"You don't know how many people turned down good money early, hoping for a different team, a different salary, a different term,'' Dodgers general manager Ned Colletti said at the Cactus League's annual media day. "As things moved on, they wound up sitting there in the middle of February.''
Mariners GM Jack Zduriencik gave up a first-round Draft pick (along with a $240 million commitment) to land Robinson Cano, and hopes to regain it when Morales signs. But he said he wouldn't have extended the qualifying offer to Morales if he hadn't wanted him back.
"When a player turns down an offer, there are no guarantees,'' Zduriencik said. "As markets go, they evolve. This year it was hot early, and now it has cooled down. You reach a point where clubs have spent their available dollars and there are still high-caliber players out there. [But] every player that turned down a qualifying offer, turned down a pretty significant one-year deal to give themselves the opportunity for free agency. If it hasn't worked out, it just hasn't worked out. Markets have changed.''
Brewers GM Doug Melvin made the point that a player who didn't want to change teams could accept a qualifying offer and use it as the starting point for a long-term contract.
"Everything just comes down to people making decisions,'' Melvin said. "We have to make decisions as GMs: Do we want to give up a Draft pick? And a player and his representative have to make a decision: Do they want to accept the one-year qualifying offer? [It] still could lead to a multiyear deal. It's just accepting the offer and opening up the discussions on a longer deal. It all just comes down to making a decision.''
Indians executive vice president/GM Chris Antonetti said that teams are especially reluctant to give up a first-round Draft pick for signing a compensation free agent, because they also lose space in their signing pool, which is reduced by the assigned value of the pick they forfeited. The dynamics might be different if teams retained their original pool, which would allow them to spend heavier elsewhere in the Draft.

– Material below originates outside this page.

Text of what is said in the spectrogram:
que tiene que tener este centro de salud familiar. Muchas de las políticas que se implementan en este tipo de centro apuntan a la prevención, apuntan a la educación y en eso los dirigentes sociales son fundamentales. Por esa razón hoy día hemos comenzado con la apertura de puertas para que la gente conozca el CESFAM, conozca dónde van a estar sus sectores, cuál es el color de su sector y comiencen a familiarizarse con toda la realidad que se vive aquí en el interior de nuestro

That had been the case before the new Draft and compensation rules were included in the collective bargaining agreement finalized in 2011.
"What teams are really focused on is not only the value of the picks, but of the bonus pool that's associated with the picks,'' Antonetti said. "Under the new system, those assets are becoming more and more important. … In the past, you still had discretion over whether you wanted to invest additional dollars over what was allotted. Now you can't do that.''
There has been some talk about making adjustments to the compensation system, and the longer that Cruz, Drew, Santana and Morales remain unsigned, the more talk there will probably be.
"It probably has had an effect on players,'' Padres GM Josh Byrnes said. "It's hard to ignore.''
Colletti pointed out that the system came out of collective bargaining between owners and the Major League Baseball Players Association.
"The union's smart,'' Colletti said. "They've done great work for decades and decades. It's part of an agreement that everybody struck, and we have to live by it.''
Melvin said it would be premature to change the system based on the current situation.
"For right now I wouldn't panic and think that it's not working,'' Melvin said. "It's only been in operation for two years. Sometimes these kind of things take a few years to really determine the benefit, one way or another. I know there's been some issues obviously on the players' side.''
Michael Bourn was unsigned until the eve of Spring Training a year ago and Kyle Lohse didn't sign until March. There have been 22 players extended qualifying offers over the last two years and all of them opted for free agency over the chance to stay with their teams.
"My guess is that will change,'' Zduriencik said. "My guess will be that players will think twice about turning down a $14.1 million salary based on what their salary was the year before. That's a very healthy salary for anybody. Take that offer and continue along forward, and see if [you] do it again and [can] still be a free agent the following year.''